As a matter of fact, cooking is an art - and every art needs practise and diligence. To the dismay of all the good mothers in South Asia, this art is not being appreciated by some radical faction of our generation (or at least by some of those that I know of). Proving this statistically is cumbersome. When you ask the mothers, they would be found saying, "These kababs are made by my daughter, take some, and you did not take the apple pie! She made it by herself... and oh, I just forgot the Faluda, she's a master at such desserts!"

...And you can clearly see Agha Juice written on the Faluda glass...

What irks me, a potential husband to someone soon maybe, is that being a self-proclaimed cook, it will be tough to settle down with someone who has no love for this art, same goes for all my other brothers out there.

Cooking is an art. And this art needs to be loved, practised more, revived, focused upon and upheld!

Someone has said great words of motivation for this cause:

"If a woman is called to be a cook, she should cook food even as Michelangelo painted, or Beethoven composed music, or Shakespeare wrote poetry. She should make the dishes so well that all the in-laws and their guests will pause to say (to the Mother-In-Law), 'Where did you find her??' Find such a girl for my son as well!"

Bon apetite - dear fellows - who have wives who cook diligently.

Bon voyage - dear fellows - who don't.


Note: For those who smell male-chauvinism in my words: I am not a chauvinist. We all have our responsibilities, and we should do them well, just as Martin Luther King's actual words that I twisted above (original quote in the next line). And the fact remains, women are the home-makers all around the world- not men.
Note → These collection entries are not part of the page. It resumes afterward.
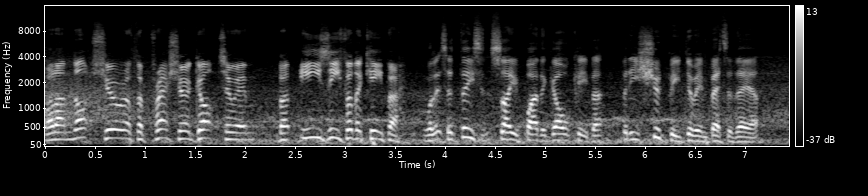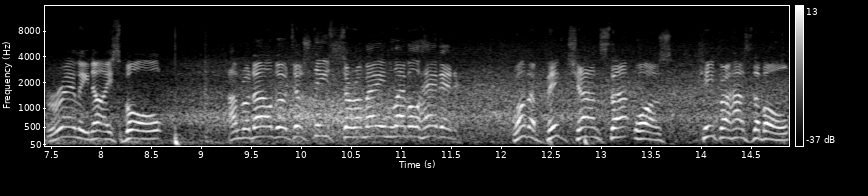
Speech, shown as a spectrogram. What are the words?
Well, I'm not sure if the pressure got to him, but easy for the keeper. Well, it's a decent save by the goalkeeper, but he should be doing better there. Really nice ball. And Ronaldo just needs to remain level-headed. What a big chance that was. Keeper has the ball.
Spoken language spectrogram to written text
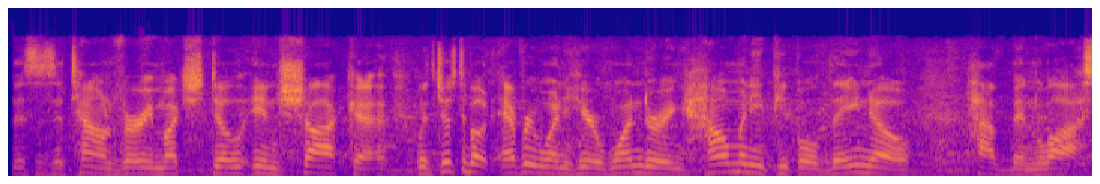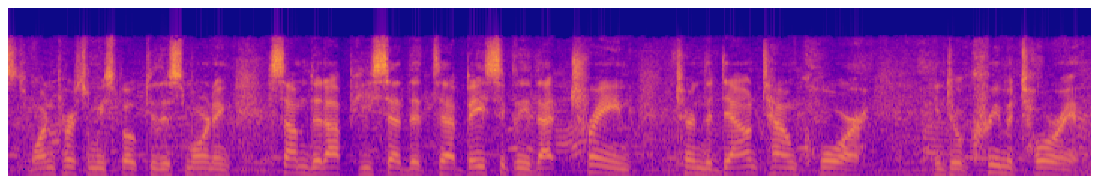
This is a town very much still in shock, uh, with just about everyone here wondering how many people they know have been lost. One person we spoke to this morning summed it up. He said that uh, basically that train turned the downtown core into a crematorium.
“If a man is called to be a street sweeper, he should sweep streets even as Michelangelo painted, or Beethoven composed music, or Shakespeare wrote poetry. He should sweep streets so well that all the hosts of heaven and earth will pause to say, here lived a great street sweeper who did his job well.”
Martin Luther King Jr.

Sunday, July 3, 2011

Sehra for Afaq (Faraz bhai) & Zainab's wedding

Right now attending wedding remotely (via skype), and have written a Sehra for this wedding:

آج آفاق تلے آفاق کے بندھا ہے سہرا

فیض و نسرین نہیں سب ہی کو بھاتا سہرا

ہیں وہ پہلی جو مسلم کی ہیں نور چشم

ہے دعا ہو یہ مسرّت کا سراپا سہرا

نور زہرا و علی آج زمین پر آئیں

پہلی شعبان کی رونق نے سجایا سہرا

صدقہ عبّاس و علی اکبر کے سہروں کا

گویا عصمت کا اور عفت کا ہے مظہر سہرا

بنت زہرا کا رہے سایا تم پر زینب

رہے شاداب آفاق کا ہر پل سہرا

ہے محبّت کی رسم آج جو پوری کی ہے

زین نے پہلا ہے بڑےشوق سے لکھا سہرا

Written on 3rd July 2011. Wedding (barat) held on 3rd July 2011, 1st Shaban in Karachi

English Transliteration:

Aaj afaq talay Afaq ke bandha hai sehra

Faiz-o-Nasreen nahi sab hi ko bhaata sehra

Hain who pehli jo Muslim ki hain Noor-e-Chashm

Hai dua ho yeh musarrat ka sarapa sehra

Noor-e-Zehra-o-Ali (a.s.) aaj zameen par aaeen

Pehli Shabaan ki ronaq ne sajaya sehra

Sadqa Abbas-o-Ali Akbar (a.s.) ke sehron ka

Goya ismat ka aur effat ka hai mazhar sehra

Binte Zehra ka rahay saya tum par Zainab

Rahay shadaab Afaq ka har pal sehra

Hai mohabbat ki rasm aaj jo poori ki hai

Zain ne pehla hai baray shauq se likha sehra